Retype the entries below word for word, leaving out every picture.
== Input for this task ==
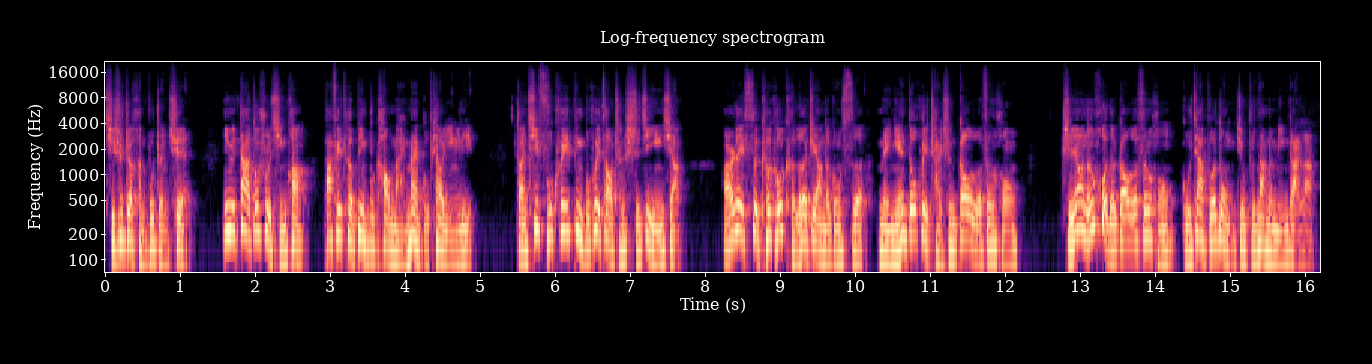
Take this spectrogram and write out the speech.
其实这很不准确，因为大多数情况，巴菲特并不靠买卖股票盈利，短期浮亏并不会造成实际影响，而类似可口可乐这样的公司，每年都会产生高额分红。只要能获得高额分红，股价波动就不那么敏感了。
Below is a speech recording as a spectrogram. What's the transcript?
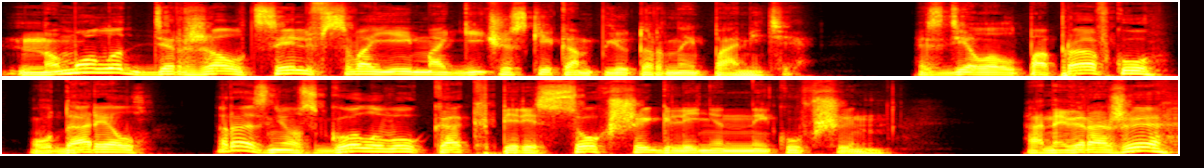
Но молот держал цель в своей магически компьютерной памяти. Сделал поправку, ударил, разнес голову, как пересохший глиняный кувшин. А на вираже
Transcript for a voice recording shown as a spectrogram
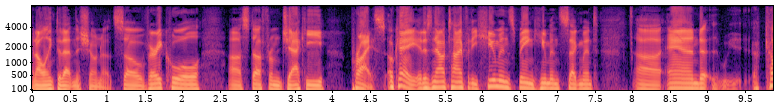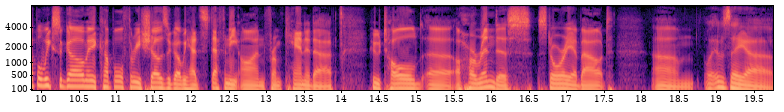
and I'll link to that in the show notes. So very cool uh, stuff from Jackie Price. Okay, it is now time for the humans being human segment. Uh, and a couple weeks ago, maybe a couple, three shows ago, we had Stephanie on from Canada who told uh, a horrendous story about um, well, it was a uh,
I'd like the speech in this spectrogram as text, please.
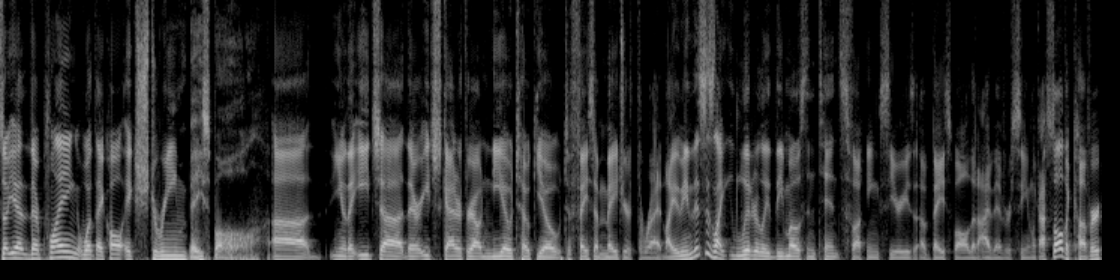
So yeah, they're playing what they call extreme baseball. Uh, you know, they each uh, they're each scattered throughout Neo Tokyo to face a major threat. Like, I mean, this is like literally the most intense fucking series of baseball that I've ever seen. Like, I saw the cover,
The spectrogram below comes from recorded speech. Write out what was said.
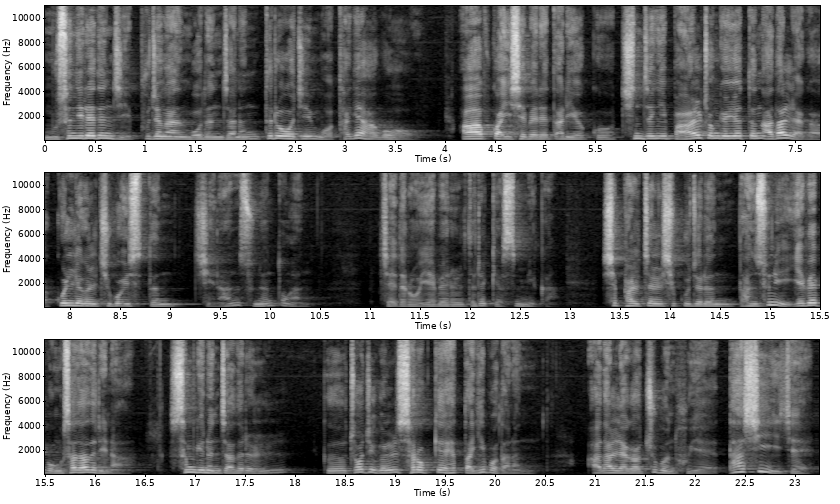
무슨 일에든지 부정한 모든 자는 들어오지 못하게 하고 아합과 이세벨의 딸이었고 친정이 바알 종교였던 아달랴가 권력을 쥐고 있었던 지난 수년 동안 제대로 예배를 드렸겠습니까? 18절 19절은 단순히 예배 봉사자들이나 섬기는 자들을 그 조직을 새롭게 했다기보다는 아달랴가 죽은 후에 다시 이제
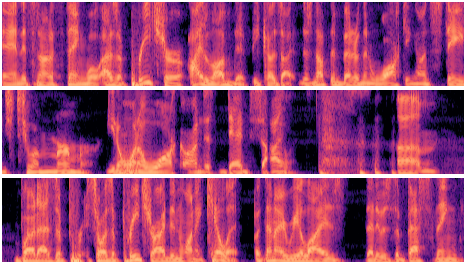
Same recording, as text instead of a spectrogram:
and it's not a thing. Well as a preacher i loved it because I, there's nothing better than walking on stage to a murmur. You don't want to Mm. walk on to dead silence. Um but as a pre- so as a preacher i didn't want to kill it. But then i realized that it was the best thing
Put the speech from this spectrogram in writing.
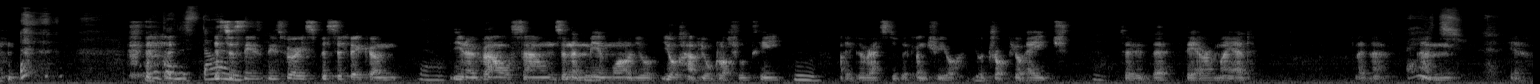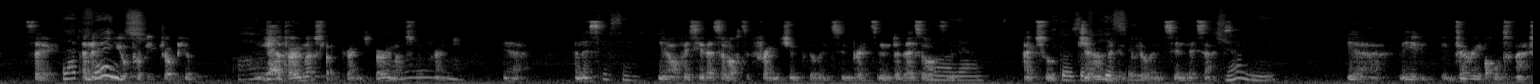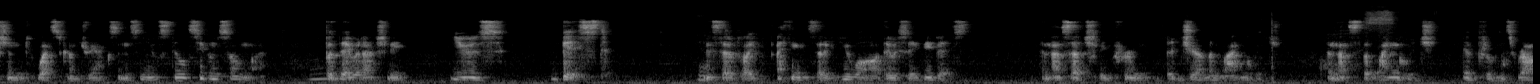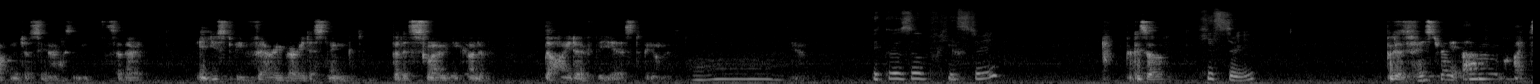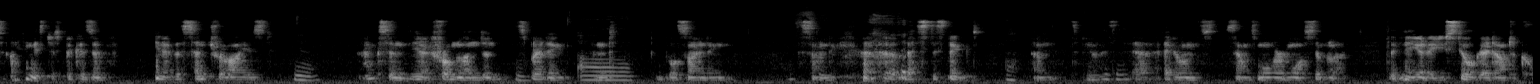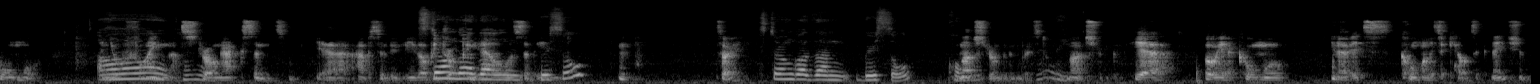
I don't understand It's just these, these very specific um, yeah you know, vowel sounds, and then meanwhile you'll you'll have your glottal T, mm. like the rest of the country. You'll you'll drop your H, Yeah. so the the air on my head, like that. Um, So Like and then you'll probably drop your Ah, yeah, very much like French, very much like oh, French. Yeah, and there's you know obviously there's a lot of French influence in Britain, but there's a lot oh of yeah. actual Because German influence in this accent. Germany. Yeah, the very old-fashioned West Country accents, and you'll still see them somewhere. But they would actually use bist Yeah. instead of like I think instead of you are, they would say wie bist, and that's actually from the German language, and that's the language influence rather than just the accent. So there, it used to be very very distinct, but it's slowly kind of died over the years, to be honest, oh Yeah. because of history because of history because of history. Um, I, I think it's just because of you know the centralized yeah accent, you know, from London spreading and ah people sounding sounding less distinct. Ah. Um, to be honest, uh, everyone sounds more and more similar. But you know, you still go down to Cornwall and you'll Ah, find that Cornwall. strong accent. Yeah, absolutely. They'll be stronger dropping than. Bristol Sorry, stronger than Bristol Cornwall. much stronger than Bristol. Really? Much stronger. Yeah. Oh yeah, Cornwall. You know, it's Cornwall is a Celtic nation.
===
Exercise result:
Take this spectrogram and write out the speech.
其实这很不准确，因为大多数情况，巴菲特并不靠买卖股票盈利，短期浮亏并不会造成实际影响，而类似可口可乐这样的公司，每年都会产生高额分红。只要能获得高额分红，股价波动就不那么敏感了。
Below is a speech recording as a spectrogram. What's the transcript?
Но молот держал цель в своей магически компьютерной памяти. Сделал поправку, ударил, разнес голову, как пересохший глиняный кувшин. А на вираже
Transcript for a voice recording shown as a spectrogram
and I'll link to that in the show notes. So very cool uh, stuff from Jackie Price. Okay, it is now time for the humans being human segment. Uh, and a couple weeks ago, maybe a couple, three shows ago, we had Stephanie on from Canada who told uh, a horrendous story about um, well, it was a uh,
I'd like the speech in this spectrogram as text, please.
So yeah, they're playing what they call extreme baseball. Uh, you know, they each uh, they're each scattered throughout Neo Tokyo to face a major threat. Like, I mean, this is like literally the most intense fucking series of baseball that I've ever seen. Like, I saw the cover,
The spectrogram below comes from recorded speech. Write out what was said.
무슨 일에든지 부정한 모든 자는 들어오지 못하게 하고 아합과 이세벨의 딸이었고 친정이 바알 종교였던 아달랴가 권력을 쥐고 있었던 지난 수년 동안 제대로 예배를 드렸겠습니까? 18절 19절은 단순히 예배 봉사자들이나 섬기는 자들을 그 조직을 새롭게 했다기보다는 아달랴가 죽은 후에 다시 이제
Same recording, as text instead of a spectrogram:
and it's not a thing. Well as a preacher i loved it because I, there's nothing better than walking on stage to a murmur. You don't want to Mm. walk on to dead silence. Um but as a pre- so as a preacher i didn't want to kill it. But then i realized that it was the best thing
Put the speech from this spectrogram in writing.
I don't understand It's just these, these very specific um, yeah you know, vowel sounds, and then meanwhile you'll you'll have your glottal T, mm. like the rest of the country. You'll you'll drop your H, Yeah. so the the air on my head, like that. Um, So Like and then you'll probably drop your Ah, yeah, very much like French, very much like oh, French. Yeah, and there's you know obviously there's a lot of French influence in Britain, but there's a lot oh of yeah. actual Because German influence in this accent. Germany. Yeah, the very old-fashioned West Country accents, and you'll still see them somewhere. But they would actually use bist Yeah. instead of like I think instead of you are, they would say wie bist, and that's actually from the German language, and that's the language influence rather than just the accent. So there, it used to be very very distinct, but it's slowly kind of died over the years, to be honest, oh Yeah. because of history because of history because of history. Um, I, I think it's just because of you know the centralized yeah accent, you know, from London spreading and ah people sounding sounding less distinct. Ah. Um, to be honest, uh, everyone sounds more and more similar. But you know, you still go down to Cornwall and you'll Ah, find that Cornwall. strong accent. Yeah, absolutely. They'll be stronger dropping than. Bristol Sorry, stronger than Bristol Cornwall. much stronger than Bristol. Really? Much stronger. Yeah. Oh yeah, Cornwall. You know, it's Cornwall is a Celtic nation.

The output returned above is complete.